*PROVIDED DATA*:
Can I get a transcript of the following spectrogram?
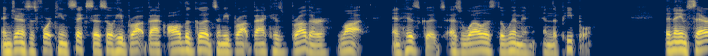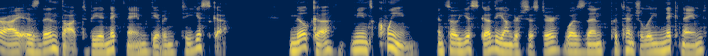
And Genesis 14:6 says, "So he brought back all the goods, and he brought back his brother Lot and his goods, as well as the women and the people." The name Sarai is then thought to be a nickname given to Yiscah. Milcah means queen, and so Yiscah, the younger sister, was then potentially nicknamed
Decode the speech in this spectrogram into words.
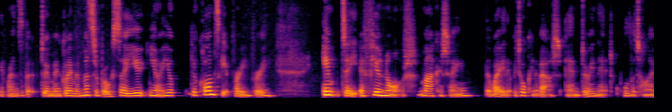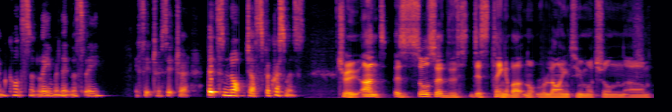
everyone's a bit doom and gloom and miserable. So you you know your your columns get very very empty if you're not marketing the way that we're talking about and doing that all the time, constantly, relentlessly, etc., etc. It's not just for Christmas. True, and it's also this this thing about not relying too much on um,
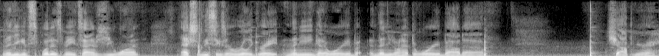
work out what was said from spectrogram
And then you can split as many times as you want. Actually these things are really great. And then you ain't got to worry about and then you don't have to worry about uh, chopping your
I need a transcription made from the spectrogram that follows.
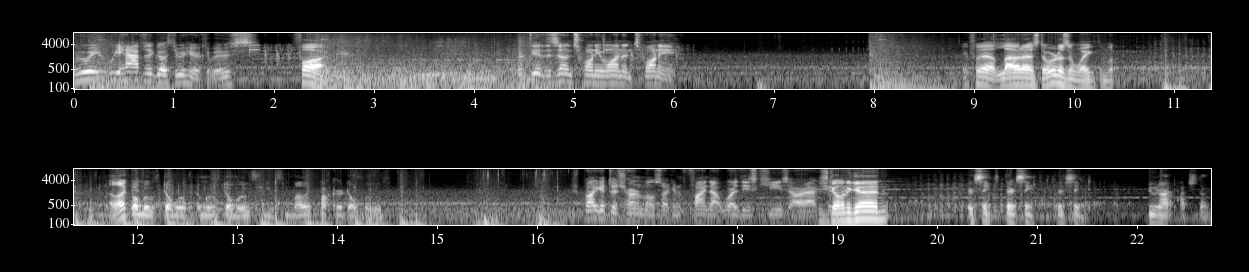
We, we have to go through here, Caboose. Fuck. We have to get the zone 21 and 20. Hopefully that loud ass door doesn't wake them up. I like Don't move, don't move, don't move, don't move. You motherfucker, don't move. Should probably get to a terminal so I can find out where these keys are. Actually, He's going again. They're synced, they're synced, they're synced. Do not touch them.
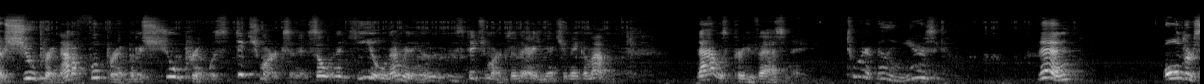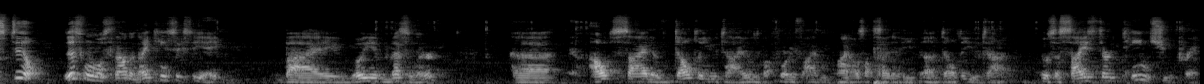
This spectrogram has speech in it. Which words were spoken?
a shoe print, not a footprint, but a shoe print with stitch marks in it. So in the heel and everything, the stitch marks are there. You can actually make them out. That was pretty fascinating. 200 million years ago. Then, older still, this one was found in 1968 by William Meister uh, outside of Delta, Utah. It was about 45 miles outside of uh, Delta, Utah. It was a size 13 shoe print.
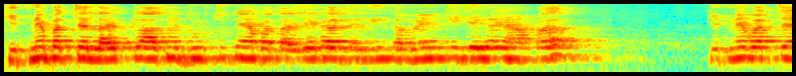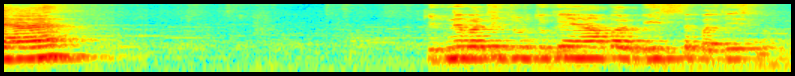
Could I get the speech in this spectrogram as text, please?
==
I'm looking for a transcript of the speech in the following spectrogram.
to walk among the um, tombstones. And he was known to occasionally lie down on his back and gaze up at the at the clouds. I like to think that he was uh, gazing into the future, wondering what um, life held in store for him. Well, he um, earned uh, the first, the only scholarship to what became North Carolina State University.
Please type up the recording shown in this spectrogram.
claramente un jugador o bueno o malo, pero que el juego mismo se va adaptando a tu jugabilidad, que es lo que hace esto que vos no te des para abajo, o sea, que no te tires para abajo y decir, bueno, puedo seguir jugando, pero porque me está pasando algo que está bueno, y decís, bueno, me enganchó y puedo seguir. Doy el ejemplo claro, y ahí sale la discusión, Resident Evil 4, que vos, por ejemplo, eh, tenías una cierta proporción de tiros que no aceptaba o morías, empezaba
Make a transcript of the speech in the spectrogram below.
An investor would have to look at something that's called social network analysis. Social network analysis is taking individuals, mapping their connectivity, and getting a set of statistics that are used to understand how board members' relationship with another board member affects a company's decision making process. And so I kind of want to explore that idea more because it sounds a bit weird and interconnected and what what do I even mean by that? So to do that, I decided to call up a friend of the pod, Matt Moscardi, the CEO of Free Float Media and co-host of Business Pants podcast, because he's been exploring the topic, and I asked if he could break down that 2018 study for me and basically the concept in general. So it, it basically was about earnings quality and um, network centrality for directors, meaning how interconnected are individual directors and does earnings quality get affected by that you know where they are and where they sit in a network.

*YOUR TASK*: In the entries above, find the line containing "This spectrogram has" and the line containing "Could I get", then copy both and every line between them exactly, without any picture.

*RESULT FOR THIS TASK*:
This spectrogram has speech in it. Which words were spoken?
a shoe print, not a footprint, but a shoe print with stitch marks in it. So in the heel and everything, the stitch marks are there. You can actually make them out. That was pretty fascinating. 200 million years ago. Then, older still, this one was found in 1968 by William Meister uh, outside of Delta, Utah. It was about 45 miles outside of uh, Delta, Utah. It was a size 13 shoe print.
Could I get the speech in this spectrogram as text, please?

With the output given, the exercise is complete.